● **Instructions for the task**
Below is a listing. Gather each line of it that contains "talking".

● **Data for analysis**
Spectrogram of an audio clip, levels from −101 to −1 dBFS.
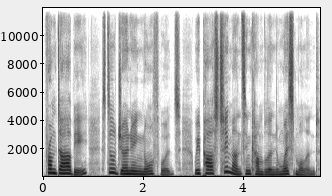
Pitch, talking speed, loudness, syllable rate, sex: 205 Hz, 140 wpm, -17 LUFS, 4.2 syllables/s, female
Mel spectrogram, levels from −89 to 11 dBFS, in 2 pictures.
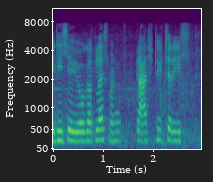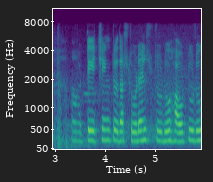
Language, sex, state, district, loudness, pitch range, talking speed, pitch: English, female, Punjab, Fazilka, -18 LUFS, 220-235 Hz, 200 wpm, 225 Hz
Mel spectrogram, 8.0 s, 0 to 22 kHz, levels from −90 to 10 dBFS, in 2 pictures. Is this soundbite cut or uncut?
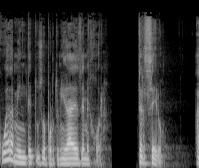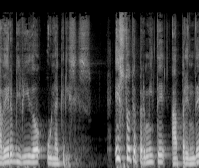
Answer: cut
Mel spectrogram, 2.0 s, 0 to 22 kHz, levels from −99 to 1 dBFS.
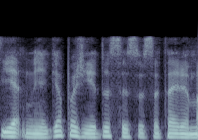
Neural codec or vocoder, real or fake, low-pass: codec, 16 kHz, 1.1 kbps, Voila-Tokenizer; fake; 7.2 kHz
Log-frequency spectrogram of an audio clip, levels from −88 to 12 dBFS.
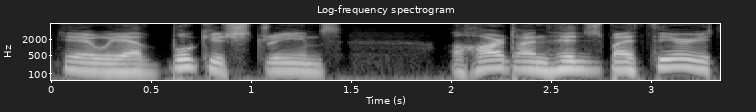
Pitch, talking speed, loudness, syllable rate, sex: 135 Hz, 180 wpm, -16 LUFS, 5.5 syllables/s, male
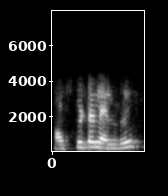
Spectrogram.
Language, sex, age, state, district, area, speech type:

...

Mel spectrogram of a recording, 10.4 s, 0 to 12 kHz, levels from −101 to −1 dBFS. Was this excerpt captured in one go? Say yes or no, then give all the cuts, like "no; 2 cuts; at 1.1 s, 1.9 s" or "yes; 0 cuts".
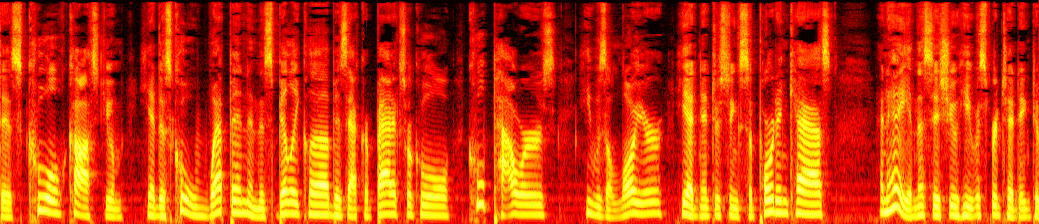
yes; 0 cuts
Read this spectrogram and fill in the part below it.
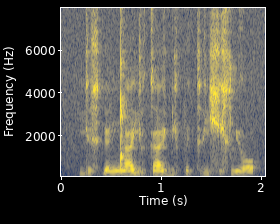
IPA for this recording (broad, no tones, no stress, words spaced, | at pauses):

● **Solution for this problem**
Pitch, talking speed, loudness, syllable rate, sex: 205 Hz, 140 wpm, -17 LUFS, 4.2 syllables/s, female
Language, sex, state, district, loudness, pitch range, talking speed, pitch: English, female, Punjab, Fazilka, -18 LUFS, 220-235 Hz, 200 wpm, 225 Hz
Pitch, talking speed, loudness, syllable rate, sex: 135 Hz, 180 wpm, -16 LUFS, 5.5 syllables/s, male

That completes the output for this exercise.